Question about accepting a job offer - page 2
Hello, I am hoping I can get some advice on a situation I am experiencing. I went on an interview with state and went on one an ER. I heard back from the state job today with an offer for... Read More

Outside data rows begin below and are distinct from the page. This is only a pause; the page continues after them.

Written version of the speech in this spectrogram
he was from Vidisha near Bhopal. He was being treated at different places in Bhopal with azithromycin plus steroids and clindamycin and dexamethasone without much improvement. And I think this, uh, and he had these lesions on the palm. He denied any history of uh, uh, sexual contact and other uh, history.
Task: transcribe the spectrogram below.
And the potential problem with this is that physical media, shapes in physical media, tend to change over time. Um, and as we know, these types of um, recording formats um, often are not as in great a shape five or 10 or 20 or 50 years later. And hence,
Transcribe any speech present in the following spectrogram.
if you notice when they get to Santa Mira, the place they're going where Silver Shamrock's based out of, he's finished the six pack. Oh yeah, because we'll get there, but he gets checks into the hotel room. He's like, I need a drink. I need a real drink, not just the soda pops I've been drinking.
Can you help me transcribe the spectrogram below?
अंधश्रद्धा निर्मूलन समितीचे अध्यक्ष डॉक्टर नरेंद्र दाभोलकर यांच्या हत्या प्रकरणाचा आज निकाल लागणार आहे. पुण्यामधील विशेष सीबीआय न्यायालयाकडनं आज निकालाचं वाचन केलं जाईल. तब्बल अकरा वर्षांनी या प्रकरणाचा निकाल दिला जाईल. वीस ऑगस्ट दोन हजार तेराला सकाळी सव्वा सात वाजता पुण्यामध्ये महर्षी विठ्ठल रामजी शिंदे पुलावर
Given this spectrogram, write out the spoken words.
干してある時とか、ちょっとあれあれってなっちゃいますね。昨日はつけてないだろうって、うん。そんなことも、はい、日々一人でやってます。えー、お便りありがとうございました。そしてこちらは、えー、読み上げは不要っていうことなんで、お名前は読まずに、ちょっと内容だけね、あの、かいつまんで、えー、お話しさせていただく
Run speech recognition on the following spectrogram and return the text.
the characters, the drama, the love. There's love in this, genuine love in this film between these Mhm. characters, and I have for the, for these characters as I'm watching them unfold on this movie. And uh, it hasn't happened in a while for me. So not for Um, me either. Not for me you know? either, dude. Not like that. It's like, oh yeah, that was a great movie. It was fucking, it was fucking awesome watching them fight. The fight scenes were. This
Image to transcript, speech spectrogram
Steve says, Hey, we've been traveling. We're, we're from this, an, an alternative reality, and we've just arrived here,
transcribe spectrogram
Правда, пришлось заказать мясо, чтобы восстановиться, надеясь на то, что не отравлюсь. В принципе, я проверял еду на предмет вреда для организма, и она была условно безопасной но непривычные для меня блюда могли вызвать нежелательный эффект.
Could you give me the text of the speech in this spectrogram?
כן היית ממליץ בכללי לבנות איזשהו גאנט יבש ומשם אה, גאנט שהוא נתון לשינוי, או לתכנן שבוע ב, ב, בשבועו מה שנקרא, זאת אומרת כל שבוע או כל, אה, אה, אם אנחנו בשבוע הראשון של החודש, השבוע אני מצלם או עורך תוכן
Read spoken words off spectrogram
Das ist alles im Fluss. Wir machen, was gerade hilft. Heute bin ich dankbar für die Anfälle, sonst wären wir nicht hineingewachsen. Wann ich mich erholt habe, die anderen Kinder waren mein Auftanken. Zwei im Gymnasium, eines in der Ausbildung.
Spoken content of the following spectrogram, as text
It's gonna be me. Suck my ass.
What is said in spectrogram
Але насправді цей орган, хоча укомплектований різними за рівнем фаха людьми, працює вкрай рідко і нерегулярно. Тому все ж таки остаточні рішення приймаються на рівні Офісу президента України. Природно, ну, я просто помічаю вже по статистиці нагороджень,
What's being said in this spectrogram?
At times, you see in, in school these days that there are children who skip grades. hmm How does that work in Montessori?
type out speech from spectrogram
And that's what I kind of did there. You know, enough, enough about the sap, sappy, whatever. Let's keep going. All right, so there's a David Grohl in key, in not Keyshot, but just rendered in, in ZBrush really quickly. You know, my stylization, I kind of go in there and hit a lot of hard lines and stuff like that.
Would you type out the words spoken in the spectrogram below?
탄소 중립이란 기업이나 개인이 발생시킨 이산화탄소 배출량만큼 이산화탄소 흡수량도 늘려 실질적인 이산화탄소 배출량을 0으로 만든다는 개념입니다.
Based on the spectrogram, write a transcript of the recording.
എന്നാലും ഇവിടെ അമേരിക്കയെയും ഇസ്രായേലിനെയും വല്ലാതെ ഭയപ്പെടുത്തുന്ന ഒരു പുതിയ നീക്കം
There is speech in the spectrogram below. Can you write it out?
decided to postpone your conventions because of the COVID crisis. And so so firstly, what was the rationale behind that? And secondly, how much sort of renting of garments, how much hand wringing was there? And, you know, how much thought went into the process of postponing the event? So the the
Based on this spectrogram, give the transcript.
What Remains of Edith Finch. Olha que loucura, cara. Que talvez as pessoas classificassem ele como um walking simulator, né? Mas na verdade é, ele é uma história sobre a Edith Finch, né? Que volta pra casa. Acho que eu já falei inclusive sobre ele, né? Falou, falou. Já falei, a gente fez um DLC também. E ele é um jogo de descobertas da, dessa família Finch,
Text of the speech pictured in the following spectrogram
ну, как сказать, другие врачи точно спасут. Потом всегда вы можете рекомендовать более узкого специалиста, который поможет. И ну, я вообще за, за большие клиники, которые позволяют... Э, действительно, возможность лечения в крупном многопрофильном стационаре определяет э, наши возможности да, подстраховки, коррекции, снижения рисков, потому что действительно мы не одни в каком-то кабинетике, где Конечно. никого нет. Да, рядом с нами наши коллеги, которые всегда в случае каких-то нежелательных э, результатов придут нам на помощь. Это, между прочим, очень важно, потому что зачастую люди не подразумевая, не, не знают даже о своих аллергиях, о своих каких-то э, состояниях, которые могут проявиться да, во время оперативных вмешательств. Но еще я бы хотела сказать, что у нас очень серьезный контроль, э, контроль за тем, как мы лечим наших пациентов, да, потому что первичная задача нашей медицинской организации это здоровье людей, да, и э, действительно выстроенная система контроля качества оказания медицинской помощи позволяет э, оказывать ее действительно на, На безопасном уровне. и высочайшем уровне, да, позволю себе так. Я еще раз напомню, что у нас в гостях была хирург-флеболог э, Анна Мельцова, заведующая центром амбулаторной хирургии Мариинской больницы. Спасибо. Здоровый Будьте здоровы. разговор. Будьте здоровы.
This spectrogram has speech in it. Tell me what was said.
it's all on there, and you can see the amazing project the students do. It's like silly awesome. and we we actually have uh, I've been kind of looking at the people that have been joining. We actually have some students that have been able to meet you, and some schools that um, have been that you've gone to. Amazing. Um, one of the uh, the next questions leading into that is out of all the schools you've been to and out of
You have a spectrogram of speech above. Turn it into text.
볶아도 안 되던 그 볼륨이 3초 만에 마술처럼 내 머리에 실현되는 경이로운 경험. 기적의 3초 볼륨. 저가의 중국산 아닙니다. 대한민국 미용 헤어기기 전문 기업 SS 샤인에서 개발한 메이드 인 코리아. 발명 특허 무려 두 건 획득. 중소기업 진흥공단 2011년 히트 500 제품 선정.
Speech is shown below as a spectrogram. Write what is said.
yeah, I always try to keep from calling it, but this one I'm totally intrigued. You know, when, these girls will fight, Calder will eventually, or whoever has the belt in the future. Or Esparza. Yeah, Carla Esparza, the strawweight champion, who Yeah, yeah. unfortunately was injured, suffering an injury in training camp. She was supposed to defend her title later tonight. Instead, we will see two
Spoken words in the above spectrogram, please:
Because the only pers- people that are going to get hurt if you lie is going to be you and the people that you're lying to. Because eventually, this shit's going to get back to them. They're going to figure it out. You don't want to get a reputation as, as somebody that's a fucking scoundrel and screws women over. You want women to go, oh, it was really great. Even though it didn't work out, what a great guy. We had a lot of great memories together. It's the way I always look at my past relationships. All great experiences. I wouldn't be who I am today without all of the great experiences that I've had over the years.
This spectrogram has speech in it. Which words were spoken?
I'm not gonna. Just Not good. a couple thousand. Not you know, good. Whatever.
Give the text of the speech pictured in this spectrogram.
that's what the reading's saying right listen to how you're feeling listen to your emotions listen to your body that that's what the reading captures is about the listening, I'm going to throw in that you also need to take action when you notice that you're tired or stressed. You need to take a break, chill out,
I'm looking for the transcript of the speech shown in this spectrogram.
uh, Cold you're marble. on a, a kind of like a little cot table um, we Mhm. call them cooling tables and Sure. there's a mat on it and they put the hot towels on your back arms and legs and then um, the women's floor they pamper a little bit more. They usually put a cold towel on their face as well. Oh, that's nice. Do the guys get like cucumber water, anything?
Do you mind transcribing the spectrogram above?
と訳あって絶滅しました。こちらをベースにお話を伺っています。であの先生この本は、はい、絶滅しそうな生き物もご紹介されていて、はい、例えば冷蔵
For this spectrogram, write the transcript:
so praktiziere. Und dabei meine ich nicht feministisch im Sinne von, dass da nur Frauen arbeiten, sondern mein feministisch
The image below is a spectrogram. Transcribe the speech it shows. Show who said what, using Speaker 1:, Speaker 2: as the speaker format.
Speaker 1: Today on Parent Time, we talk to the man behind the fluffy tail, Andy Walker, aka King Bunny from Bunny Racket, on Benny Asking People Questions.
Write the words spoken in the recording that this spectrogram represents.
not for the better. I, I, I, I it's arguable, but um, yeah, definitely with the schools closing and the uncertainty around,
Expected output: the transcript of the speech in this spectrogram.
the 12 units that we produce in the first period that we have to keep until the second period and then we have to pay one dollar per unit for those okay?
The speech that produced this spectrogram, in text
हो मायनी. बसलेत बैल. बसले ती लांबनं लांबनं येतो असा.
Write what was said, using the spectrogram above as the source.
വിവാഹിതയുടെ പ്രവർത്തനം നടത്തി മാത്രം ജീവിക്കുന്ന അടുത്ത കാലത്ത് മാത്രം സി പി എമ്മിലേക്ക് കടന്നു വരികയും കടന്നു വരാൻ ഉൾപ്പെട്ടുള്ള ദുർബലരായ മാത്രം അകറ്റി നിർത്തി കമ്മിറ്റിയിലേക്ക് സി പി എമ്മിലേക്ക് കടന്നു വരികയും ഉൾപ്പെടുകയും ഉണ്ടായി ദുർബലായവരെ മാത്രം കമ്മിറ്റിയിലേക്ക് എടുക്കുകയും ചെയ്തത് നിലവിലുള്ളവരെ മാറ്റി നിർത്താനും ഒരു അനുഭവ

Feb 16, '14Quote from PHXRN1Wow... I think I love you! Thank you so much for giving me the info from a Nurse Manager/ Hiring Manager perspective. Even if I do bit get this job, your words will be forever in my memory. Thank you very much.Best advice, ask questions and be honest. You say that you heard back with an offer of employment from the state, so obviously they didn't hire you on the spot. They took all the applicants the had, weighed their options, and eventually decided you were the best fit. The least they can do is extend you a similar courtesy. Did you ask them when they need a response by? Probably not. In this economy, we tend to believe that we have no power in the hiring game. But you absolutely do! You should not be expected to leap at the first offer that comes you way. So again, ask the question. How soon do they need a response and how soon do they want you working. Honesty. This can take you a long way. Tell them honestly that you have another offer pending on the table. This does a couple if things. First, it affirms your integrity as an honest person. It reassures them that you are not a person that ever wants to be misleading. Second, it makes you more attractive! Now, not only are you the candidate that they chose, but now you're the candidate that other facilities want too. The supply/demand metric has now shifted in your favor. Now, they might not be able to get you for a bargain-basement price. They might just have to make an offer a little more attractive to lure you away from this mysterious suitor trying to woo you to another job. The hiring game is all psychology. The resume you hand me is only a fraction of the equation. To the others on here that tell you that you didn't get the ER job since they didn't offer it to you right away, you seem misinformed. If that has been their experience, then those were desperate hospitals. As a clinical manager and hiring manager, I have never pulled the trigger immediately. That's a sure-fire recipe for high turnover. This situation hits home because last month I lost a newly hired (10 days in) nurse to another position because mine was the first offer of two that he received. I was the bird in his hand. When the pediatric ER where he REALLY wanted to work called him with an offer, I had to go back to looking at resumes because he just couldn't turn down his dream position. A complete waste of time for me if he would have played it straight and told me the whole story. So, ask lots of questions, tell the whole story, make yourself a hot commodity, and then pat yourself on the back for landing whichever job you eventually take. You're in an enviable position that not many find themselves in. Take the time to be proud of that!